But let’s end this way.  What’s the encouragement to the converted?  What is the, the comfort and encouragement to those of us who, by God’s grace, embrace the truth?  It’s really tough sometimes to be rejected by those who spurn God’s truth.  Who you’ve invested so much in, who you’ve loved over and over again, and they malign and reject.  They remain steadfast in their pride.  They remain immovable, and then even worse, they turn and criticize, and they’re critical spirited.  It’s really hard, isn’t it?  So what comfort did the humble find?  Even though they are counted among the poor, the hungry, the weeping and the, the hated.  

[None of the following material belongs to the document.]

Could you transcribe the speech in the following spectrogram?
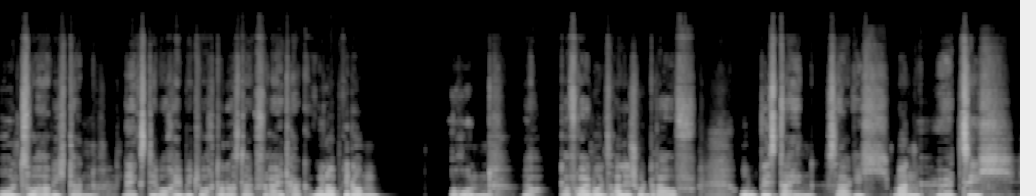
Und so habe ich dann nächste Woche Mittwoch, Donnerstag, Freitag Urlaub genommen. Und ja, da freuen wir uns alle schon drauf. Und bis dahin sage ich, man hört sich.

Words of comfort and encouragement are the punctuating statements at the end of each part of the section on John the Baptist.  The first section is verses 18-23, and at the end of that he punctuates it with comfort.  Verse 23 says, “Blessed is the one who is not offended by me.”  There’s a blessing, a blessedness to us.  Look at the next section, goes from verses 24-28.  And our Lord encourages us there in verse 28, “I tell you, among those born of women none is greater than John.  And yet the one who is least in the kingdom of God, greater than he.”  

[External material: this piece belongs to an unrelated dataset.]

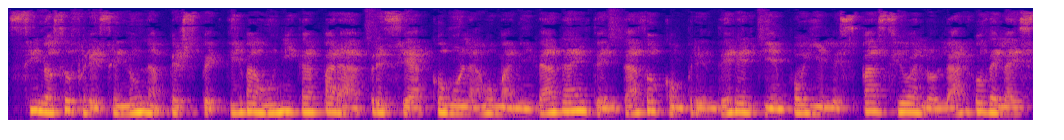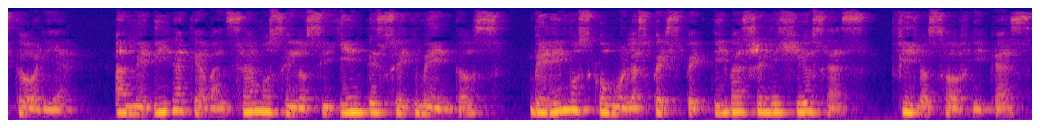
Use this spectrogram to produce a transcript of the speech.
si nos ofrecen una perspectiva única para apreciar cómo la humanidad ha intentado comprender el tiempo y el espacio a lo largo de la historia. A medida que avanzamos en los siguientes segmentos, veremos cómo las perspectivas religiosas, filosóficas,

Finally, our Lord assures us here, the final section, verses 29-35.  Our Lord assures us that, “Wisdom is justified by all of her children.”  Beloved, by God’s redeeming grace, we are those who fear the Lord.  We’re those who are not offended by Christ, but we run to him.  We are those who, though least in the kingdom of God, we are more blessed than John the Baptist because we know so much more.  We are those who are Wisdom’s children and we are able, by God’s grace, to turn back and see wisdom in God’s plan, in God’s ways.  We listen to the voice of wisdom.  We obey the truth of God.  So let’s conclude this morning, as we should, by thanking him for his manifold grace and kindness to us in Christ Jesus.  

Father, thank you.  What can we say but, but thank you.  We’re humbled beyond measure that you have produced within us the fear of the Lord, that we might listen to the voice of wisdom, that we might gain the instruction about you, the Holy One.  That we might find in you grace and salvation.  Many will find in you wrath and judgment.  Many, many who will find in you, rightly reason to fear.  They cower before you because Your holiness is dreadful.  As they remain stubborn and steadfast in their sins.  

But Father for us, you’ve been so kind to us.  You’ve caused us to be born again to a living hope.  You’ve caused us to draw near to find your truth.  Suitable to our taste, we find ourselves hungry for it.  We start, find ourselves hungering and thirsting for righteousness because you’ve put that within us.  What can we say but thank you, thank you in the name of Jesus Christ, our Savior and Lord, amen.